Lucy is World Cancer Research Fund's Press and Commmunications Officer. She has a background in biomedical science and previously worked as a clinical trials data manager at the Institute of Cancer Research.
More people are becoming overweight or obese
earlier on in life – with global childhood obesity at a worrying all-time high.
- If we become overweight earlier in life and spend more time overweight, how much would this increase our cancer risk?
- If we only spend a short amount of our lives overweight, are we more likely to survive cancer?
We need to understand this to be able to provide effective prevention strategies and targeted cancer treatments – so we funded Dr Isabelle Soerjomataram’s project, which aims to find these much-needed answers.
What we need to know
Isabelle’s project will investigate whether the number of years spent being overweight before being diagnosed with cancer has an impact on the chances of surviving cancer.
She will also look into how much of this effect is actually caused by high body weight and how much is related to physical inactivity, smoking, unhealthy diet or diabetes – factors that have also been reported to increase the risk of developing cancer.
She will use data from a number of large studies from different European and Asian countries, Australia and the USA.

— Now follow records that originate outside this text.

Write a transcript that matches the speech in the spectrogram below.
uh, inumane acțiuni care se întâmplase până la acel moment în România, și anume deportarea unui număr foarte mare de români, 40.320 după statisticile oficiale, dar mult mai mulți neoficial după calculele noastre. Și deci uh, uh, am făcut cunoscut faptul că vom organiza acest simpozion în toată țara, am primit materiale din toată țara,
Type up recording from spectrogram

Repeated assessments of height and weight will be used to estimate how many years each person spent overweight or obese throughout their life and then new statistical techniques will reveal the impact of the number of years spent being overweight or obese has on cancer survival.
Making a difference

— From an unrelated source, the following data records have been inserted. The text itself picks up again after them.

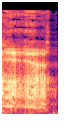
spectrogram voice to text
Fuck.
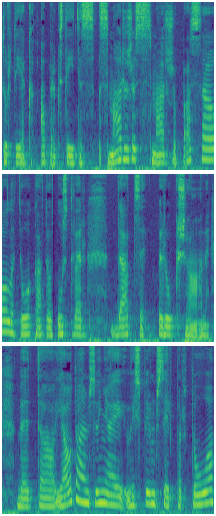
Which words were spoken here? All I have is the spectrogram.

The tragic truth is that rates of overweight and obesity are increasing in many countries worldwide. Knowing more about the exact relationship between obesity and cancer survival will allow us to improve cancer prevention advice and make cancer treatment more efficient.

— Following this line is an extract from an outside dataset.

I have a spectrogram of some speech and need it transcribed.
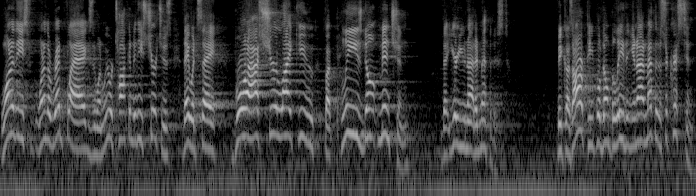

This project also provides an important data resource for other researchers to use in the future, so we can continue to understand more about how our weight affects cancer risk and survival.
Our research grant programme is currently open for applications.